Security and privacy issues are not the only reasons companies are opting for Microsoft Teams over Zoom. The Verge reports that Microsoft already has 258 million paid seats for Office 365. For those customers, Microsoft Teams is included with their licenses for no additional cost. They go on to say that 75 percent of Teams users are “interacting with or collaborating with files inside the app and Microsoft has seen triple the amount of organizations integrating apps with Teams.” That’s convenience and productivity Zoom doesn’t currently offer.
Voice for Teams
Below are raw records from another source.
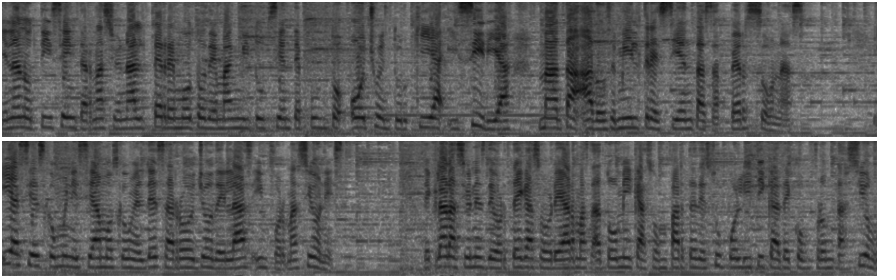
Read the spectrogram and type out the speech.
Y en la noticia internacional, terremoto de magnitud 7.8 en Turquía y Siria mata a 2.300 personas. Y así es como iniciamos con el desarrollo de las informaciones. Declaraciones de Ortega sobre armas atómicas son parte de su política de confrontación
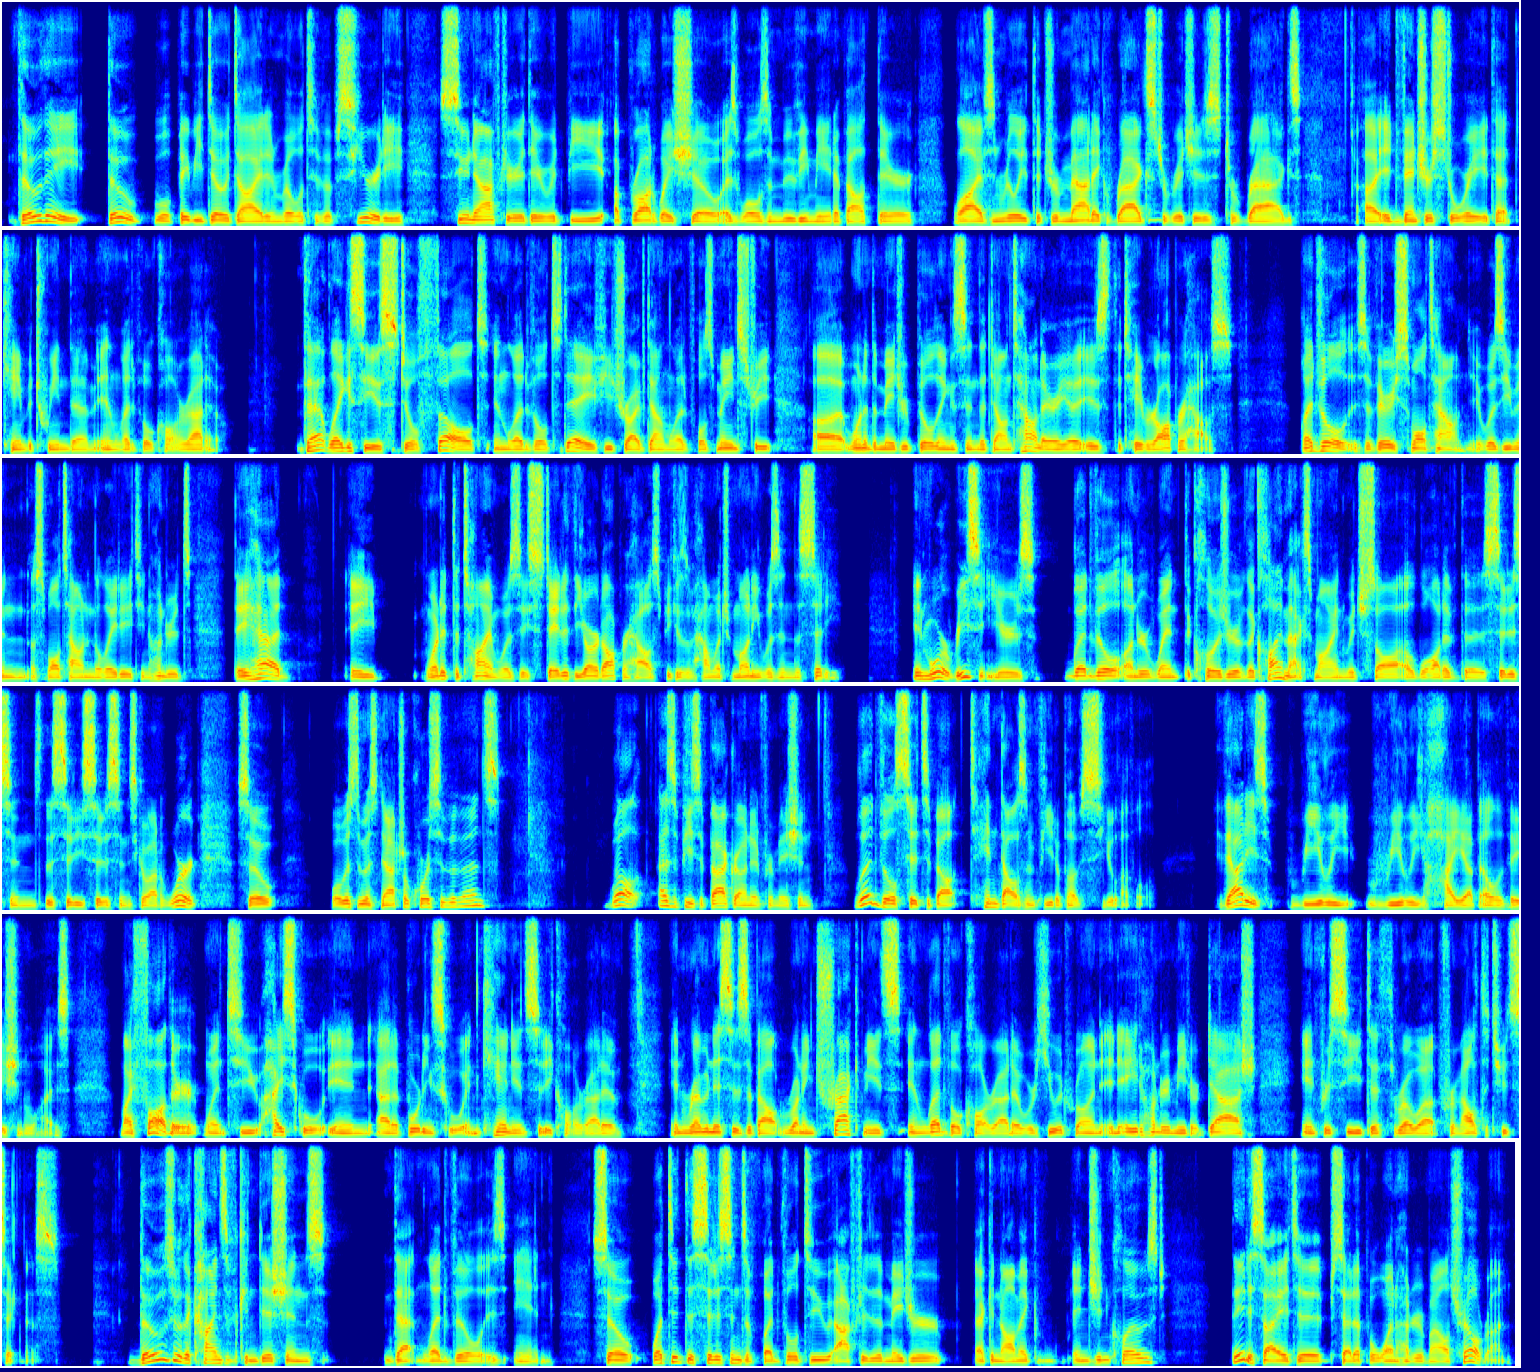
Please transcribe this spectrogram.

One of those integrations that is bringing significant value is Microsoft Teams PBX integration. By integrating Teams with your existing business phone system, you get all of the business-level voice functionality you and your customers are used to, plus the video conferencing, chat, document storage, and Office 365 apps included with Microsoft Teams. The combination transforms a standard PBX into a robust, enterprise-level communications and collaboration platform to support all ways of working.
Instead of using your PBX for calls and then switching over to Microsoft Teams when you need to video conference, both systems are integrated into a single platform for a more streamlined, efficient network. Your team can collaborate and communicate with members in the office, from home or from a mobile device anywhere there is an internet connection for ultimate flexibility. Adding locations and users is simple, giving companies a faster way to scale critical business features to anyone, anywhere.
Integrating Microsoft Teams with Your PBX
Now that you know why Microsoft Teams PBX integration makes sense, it’s time to think about how to make it happen. Your PBX may be fairly automated, requiring only periodic support, but integrating it with Microsoft Teams takes some know-how.
You need end-to-end Teams support that includes deployment support, Microsoft licensing, calling minutes/plan selection, systems integration and upgrades (if needed), and continual monitoring to ensure your network has maximum uptime at all times. Partnering with a company that specializes in managed network technology solutions and is also a Direct Gold Microsoft Partner will ensure your network is designed to fit your company’s specific needs and installed properly. This includes all integrations like Microsoft Teams. Should you need or want to upgrade any part of your network, or you want to set up a completely new network or add one or more locations, your partner should be able to provide the required technical skills and consulting expertise.
Even if you are not quite ready for a full Teams migration, don’t let it hold you back. Expanding your network capabilities to scale as your business grows and fit how your people work is important enough to start somewhere. The longer you wait, the more costs and complexity occurs, stunting collaboration instead of fostering innovation and productivity. From bringing in hosted voice, SIP and or partial-SIP Trunking immediately to designing a voice migration roadmap you can use to gradually build your network, your chosen partner will help you enhance your infrastructure as you grow. Work with a partner that can move at your pace without rushing you to do anything you are not ready for or pushing you to purchase technology you may not need.
Being product agnostic is critical. The point of integrating Microsoft Teams with your PBX is to streamline your network while increasing capabilities. Network experts should recommend only the equipment and software that will enable your people to work at their best, choosing items that bring you the most value for your dollar.